Fortune favors...

Fate protects fools, little children, and ships named Enterprise.1

We had planned to leave Friday morning to drive to Texas to see the grandkids. On Thursday night our daugther-in-law informs us that she has tested positive for COVID. We quickly shift gears to spend a few days at Myrtle Beach. I then realize that I hadn't yet refilled my prescription medicine. Had we left Friday as planned I would have been without my blood pressure medicine.

Walking on the beach this morning, having turned around at the half-way point of 4,600 steps, I noticed a piece of trash on the shore. As I bent down to pick it up, I noticed that it looked like a room keycard. It was a room keycard. Mine. It must have fallen out of my pocket one of the times when I checked my phone.

Last night we ate at
Pizza Chef Gourmet Pizza which is near the Seawatch Resort where we are staying. It's a little hole-in-the-wall place that we ate at the last time we were here (pre-COVID). The pizza crust is one of the best I've ever had.

[1] William T. Riker, "Contagion", ST:TNG S02E11

Evidence for Christianity

Apologists for Christianity and anti-apologists for atheism both assume that there is an objective proof for/against the existence of God. That is, given a set of premises that are universally recognized as true, then God's existence/non-existence can be conclusively shown. That this approach doesn't seem to work is advanced by Oppy [tbd] and by me.

At some point, it pays to stop beating your head against a wall and see if a fresh approach doesn't yield a new way to look at the problem.

The theory of computation shows that computation is certain behaviors on meaningless symbols (cf. the Lambda Calculus). We know, from the Lambda Calculus, how to derive logic. Once we have logic, we can derive meaning. From there, we can derive math, morality, and everything else for a human level intelligence. One can replace the meaningless symbols with physical atoms and show how neurons implement computation. And we know from computability theory, that how the device is implemented isn't what's important - it's the behavior.

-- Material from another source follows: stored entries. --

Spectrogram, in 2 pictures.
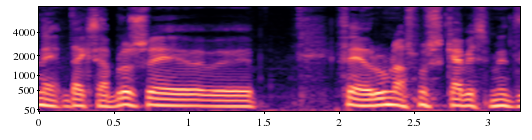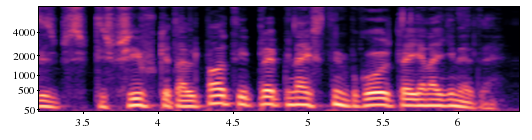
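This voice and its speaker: A man's normal speaking voice, medium in pitch, with ordinary pitch variation and a fairly quick pace. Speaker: podcast host, journalist. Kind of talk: podcast interview.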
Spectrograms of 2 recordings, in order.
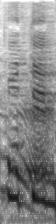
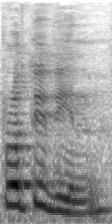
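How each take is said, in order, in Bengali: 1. শব্দটি ছোট করে বলা হয়েছে, 'র' আর একটি অক্ষর বাদ দিয়ে। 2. শব্দটি পুরোটা বলা হয়েছে, সব অক্ষর সহ। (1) "তুমি যে আমাকে বলো আম্মু পুতিন" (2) "না প্রতিদিন"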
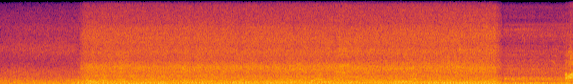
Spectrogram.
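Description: Steady, loud rush of floodwater pouring through a dam's sluice gates. It comes in suddenly about a second in and cuts off near the end.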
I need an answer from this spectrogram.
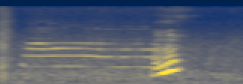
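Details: Cat in a countryside yard, kittens waiting while the mother cat refuses raw fish; a faint steady tone, then one short, rising meow, with a man talking to the animals around it.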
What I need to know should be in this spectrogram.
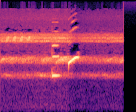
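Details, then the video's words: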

We know that human level sentient creatures have a sense of self. It is something we are directly aware of, but outside observers cannot measure it objectively. Our thoughts, our ego, are "inside" the swirling atoms in our brains. An outside observer can only see the behavior caused by the swirl of atoms. Certainly, we can hook electrodes up to brains and measure electrical activity. But we cannot know what that activity corresponds to internally, unless the test subject tells us. It is only because we share common brain structures that we can try to predict which activity has what meaning in others.

The swirl of atoms in our brains, the repeated combination and selection of meaningless symbols, is a microcosm of the swirling of atoms in the universe. If our brains are localized intelligence, the case can be made that swirl of atoms in the universe is a global intelligence. But this is a subjective argument. This is why the Turing Test is conducted where an observer cannot see the subject. Seeing the human form biases us to conclude human intelligence. But for a non-human form, an observer has to recognize sentience from behavior. Why might that not be the case?

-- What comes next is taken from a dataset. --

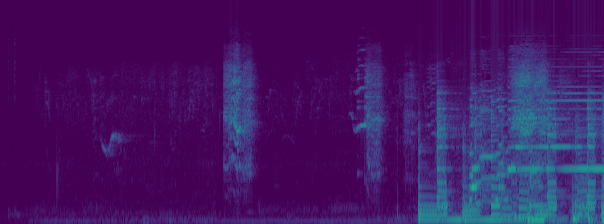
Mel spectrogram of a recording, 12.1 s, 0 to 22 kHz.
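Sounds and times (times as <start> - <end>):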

First, because there is a lot of randomness in the behavior of the universe and it is a common idea that randomness is ateleological. It lacks meaning and purpose. Unfortunately, this philosophical stance is without merit, since randomness can be used to achieve determined ends. The fact of randomness simply isn't enough to move the needle between purpose/purposelessness and meaning/meaninglessness. One could argue that human intelligence contains a great deal of randomness. But an observer looking on the outside cannot objectively see which is the case.

Second, because the behavior of the universe doesn't always comport with our desires. Our standards of good and evil are not the universe's standards of good and evil. If one holds to an objective morality, one will miss the possible sentience of someone who behaves very differently from ourselves.

Third, we want to think that there is only one objectively right way to view the universe. But the universe doesn't make that easy. We have the built-in knowledge of infinity (an endless and therefore unmeasurable process). There is no consensus whether infinity is "real" or "actual" and, since we can't measure it, I don't think consensus will ever be achieved. There is also the question of whether matter produces and moves the mind or mind produces and moves matter. Neither side has achieved consensus.

Into this mix comes Christianity which states that there is an extra-human intelligence "inside" the existence and motion of the universe, who has a sense of right and wrong that is different from ours, where what has been made is a strong indication of that sentience, and who calls people to itself. Because sentience is a subjective measurement, it must be made on faith - which is one of the bedrock tenets of Christianity. This picture of local intelligences inside a bigger intelligence is consistent with "in Him we live and move and have our being." Yet in spite of this connectedness, we remain disconnected, not recognizing our state. Which is yet another teaching of Christianity.

Much more can, and must, be said. But the immateriality and incommensurability of infinity; the subjectivity of sentience and morality; and the ability to build thinking things out of dirt are all a part of both Christianity and natural theology.